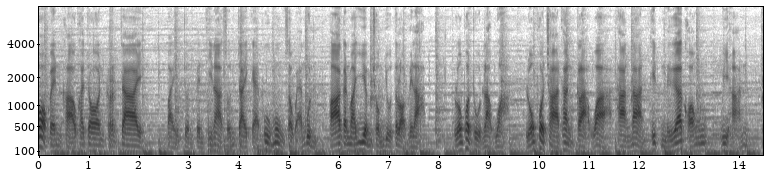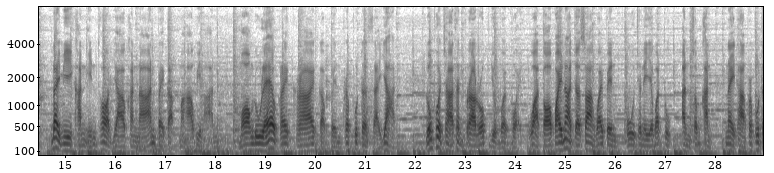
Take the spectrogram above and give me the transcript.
ก็เป็นข่าวขจรกระจาย ไปจนเป็นที่น่าสนใจแก่ผู้มุ่งแสวงบุญพากันมาเยี่ยมชมอยู่ตลอดเวลา หลวงพ่อทูลเล่าว่า หลวงพ่อชาท่านกล่าวว่าทางด้านทิศเหนือของวิหาร ได้มีคันหินทอดยาวขนานไปกับมหาวิหาร มองดูแล้วคล้ายๆ กับเป็นพระพุทธสายญาติหลวงพ่อชาท่านปรารภอยู่บ่อยๆ ว่าต่อไปน่าจะสร้างไว้เป็นปูชนียวัตถุอันสำคัญในทางพระพุทธ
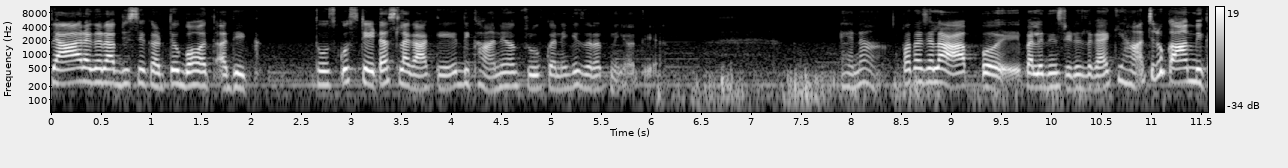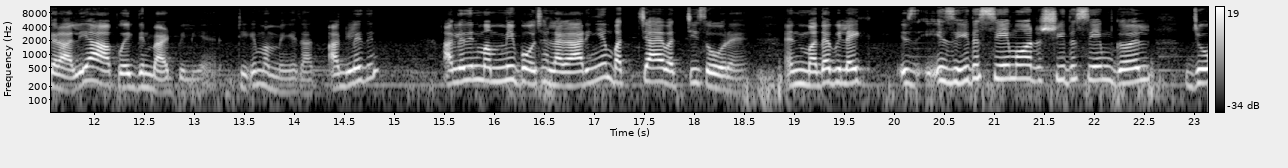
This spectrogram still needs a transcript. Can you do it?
प्यार अगर आप जिससे करते हो बहुत अधिक तो उसको स्टेटस लगा के दिखाने और प्रूव करने की ज़रूरत नहीं होती है। है ना? पता चला आप, पहले दिन स्टेटस लगाया कि हाँ चलो काम भी करा लिया, आप एक दिन बैठ भी लिए। ठीक है, मम्मी के साथ। अगले दिन? अगले दिन मम्मी पोछा लगा रही हैं, बच्चा है, बच्ची सो रहे हैं। एंड मदर भी like is is he the same और शी द सेम गर्ल जो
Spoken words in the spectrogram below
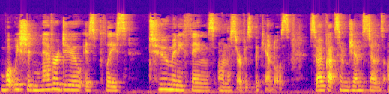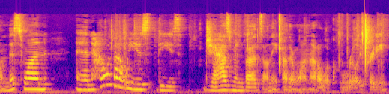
What we should never do is place too many things on the surface of the candles. So I've got some gemstones on this one. And how about we use these jasmine buds on the other one. That'll look really pretty.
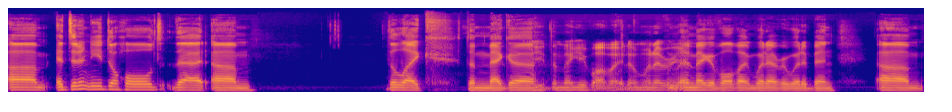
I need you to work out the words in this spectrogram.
um, it didn't need to hold that um the like the mega the, the Mega Evolve item, whatever. a mega evolve and whatever would have been. Um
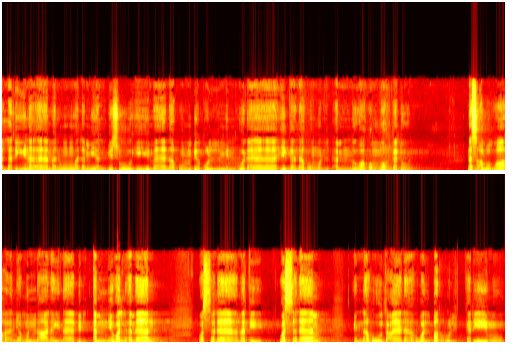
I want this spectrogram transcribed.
الذين آمنوا ولم يلبسوا إيمانهم بظلم أولئك لهم الأمن وهم مهتدون. نسأل الله أن يمن علينا بالأمن والأمان والسلامة والسلام. إنه تعالى هو البر الكريم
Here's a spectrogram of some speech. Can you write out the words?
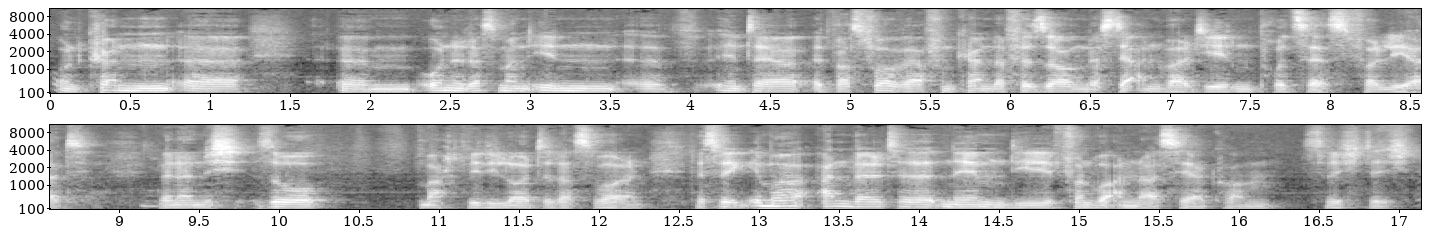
und können äh, ähm, ohne dass man ihnen äh, hinterher etwas vorwerfen kann, dafür sorgen, dass der Anwalt jeden Prozess verliert, wenn er nicht so macht, wie die Leute das wollen. Deswegen immer Anwälte nehmen, die von woanders herkommen. Ist wichtig.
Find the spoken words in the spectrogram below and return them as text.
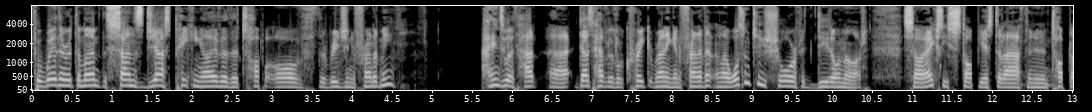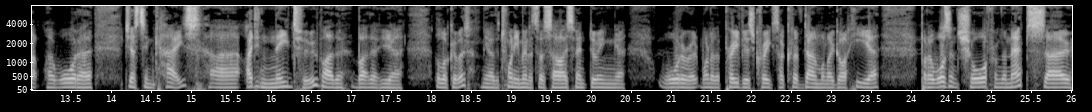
the weather at the moment, the sun's just peeking over the top of the ridge in front of me. Hainsworth Hut uh, does have a little creek running in front of it, and I wasn't too sure if it did or not. So I actually stopped yesterday afternoon and topped up my water just in case. Uh, I didn't need to by the by the uh, the look of it. You know, the 20 minutes or so I spent doing uh, water at one of the previous creeks I could have done when I got here, but I wasn't sure from the maps, so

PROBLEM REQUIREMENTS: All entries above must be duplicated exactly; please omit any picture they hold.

RESULT OF THIS EXERCISE:
Take the spectrogram above and give me the transcript.
ก็เป็นข่าวขจรกระจาย ไปจนเป็นที่น่าสนใจแก่ผู้มุ่งแสวงบุญพากันมาเยี่ยมชมอยู่ตลอดเวลา หลวงพ่อทูลเล่าว่า หลวงพ่อชาท่านกล่าวว่าทางด้านทิศเหนือของวิหาร ได้มีคันหินทอดยาวขนานไปกับมหาวิหาร มองดูแล้วคล้ายๆ กับเป็นพระพุทธสายญาติหลวงพ่อชาท่านปรารภอยู่บ่อยๆ ว่าต่อไปน่าจะสร้างไว้เป็นปูชนียวัตถุอันสำคัญในทางพระพุทธ
This spectrogram still needs a transcript. Can you do it?
प्यार अगर आप जिससे करते हो बहुत अधिक तो उसको स्टेटस लगा के दिखाने और प्रूव करने की ज़रूरत नहीं होती है। है ना? पता चला आप, पहले दिन स्टेटस लगाया कि हाँ चलो काम भी करा लिया, आप एक दिन बैठ भी लिए। ठीक है, मम्मी के साथ। अगले दिन? अगले दिन मम्मी पोछा लगा रही हैं, बच्चा है, बच्ची सो रहे हैं। एंड मदर भी like is is he the same और शी द सेम गर्ल जो
Spoken words in the spectrogram below
What we should never do is place too many things on the surface of the candles. So I've got some gemstones on this one. And how about we use these jasmine buds on the other one. That'll look really pretty.
I need you to work out the words in this spectrogram.
um, it didn't need to hold that um the like the mega the, the Mega Evolve item, whatever. a mega evolve and whatever would have been. Um
I want this spectrogram transcribed.
الذين آمنوا ولم يلبسوا إيمانهم بظلم أولئك لهم الأمن وهم مهتدون. نسأل الله أن يمن علينا بالأمن والأمان والسلامة والسلام. إنه تعالى هو البر الكريم
Here's a spectrogram of some speech. Can you write out the words?
und können äh, ähm, ohne dass man ihnen äh, hinterher etwas vorwerfen kann, dafür sorgen, dass der Anwalt jeden Prozess verliert, wenn er nicht so macht, wie die Leute das wollen. Deswegen immer Anwälte nehmen, die von woanders herkommen. Ist wichtig.
Find the spoken words in the spectrogram below and return them as text.
the weather at the moment, the sun's just peeking over the top of the ridge in front of me. Hainsworth Hut uh, does have a little creek running in front of it, and I wasn't too sure if it did or not. So I actually stopped yesterday afternoon and topped up my water just in case. Uh, I didn't need to by the by the uh, the look of it. You know, the 20 minutes or so I spent doing uh, water at one of the previous creeks I could have done when I got here, but I wasn't sure from the maps, so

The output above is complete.